c) (ii) If so, do the provisions in Part I, II and III of The Public Schools Act concerning the formation of school divisions and districts, the election of school boards, and the powers and duties of school boards meet Manitoba's constitutional obligations with reference to such a right of management and control?  If not, in what essential elements do the provisions fail to do so?"

 

Decision

Question b) was answered in the affirmative. Reiterating the interpretation contained in Mahe, the Court states that the word “facilities” encompasses more than just buildings. Therefore, it becomes necessary that parents have control over the settings in which their children are being educated. This control may only be exercised if the educational facilities belonging to the linguistic minority group constitute a distinct, physical setting.

The question c) (i) was also answered in the affirmative. The Mahe judgement answers this question. The Court thus reiterates its position: in the context of a linguistic minority, said minority has a right to manage and control the educational facilities in which its children are taught. This management and control is dependent upon the number of potential children who will take advantage of program or facility in the minority language that is being contemplated. In Manitoba, the number of children in the linguistic minority falls within the high end of the sliding scale and thus justifies the creation of a French school board.

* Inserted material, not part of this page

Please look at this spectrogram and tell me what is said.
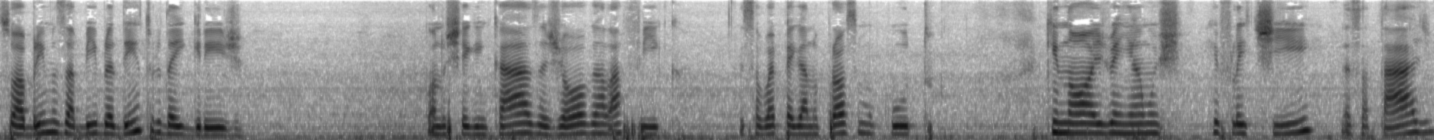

The third question received a negative answer.

 

R. v. Rémillard, [2009] No. 387, M. J. (C.A. Man.).

Presentation of the Judgment

In this decision, the Court questions the scope of the application of Part 9 of the Charter of the City of Winnipegand of the Official Languages of Municipal Services By-law inside a Riel area designated as bilingual. More specifically, the Court questions whether the obligation of bilingualism under these legal instruments shall apply to Offence Notices issued by the police under s. 13 (1.1) of the Summary Convictions Act.

 

The Facts

The Crown appeals against a trial court judgment declaring the Offence Notices issued to the respondents as invalid as information contained therein was not written in French, despite the fact that the defendants reside in a designated bilingual area.

 

Questions at bar (regarding language rights)

“Did the trial judge err in point of law when he interpreted Part 9 of the Charter of the City of Winnipeg and the Official Languages of Municipal Services By-law, in respect of the delivery of municipal services in both official languages, as including the Offence Notices issued by members of the Winnipeg Police Service under s. 13(1.1) of The Summary Convictions Act?

 

“Did the trial judge err in point of law when he found that the Offence Notices were invalid and dismissed them on the grounds that a prosecution cannot proceed on the basis of nullities?”

 

“Did the trial judge act in excess of his jurisdiction when he quashed the Offence Notices?”

 

Decision

The Court concludes that it should not answer the first question because it was not raised at the time of the call. Moreover, it rules that the right to make a complaint to the ombudsman to report that the city has failed to meet its obligations - a right provided for in section 463 of the Charter of the City of Winnipeg - is not the only available remedy. Indeed, the Court ruled that the Offence Notice may have its validity challenged before a court of justice and that the latter may determine the appropriate remedy if it finds the notice invalid. In addition, the Court held that the trial judge was not required to amend the Offence Notice so it would be in conformity with the language requirements. It concludes that such a change would be an accommodation, and not an appropriate remedy, which would diminish the importance of the City’s obligations and undermine the language rights of the residents of the area designated as .

This content has been updated on 7 April 2016 at 15 h 20 min.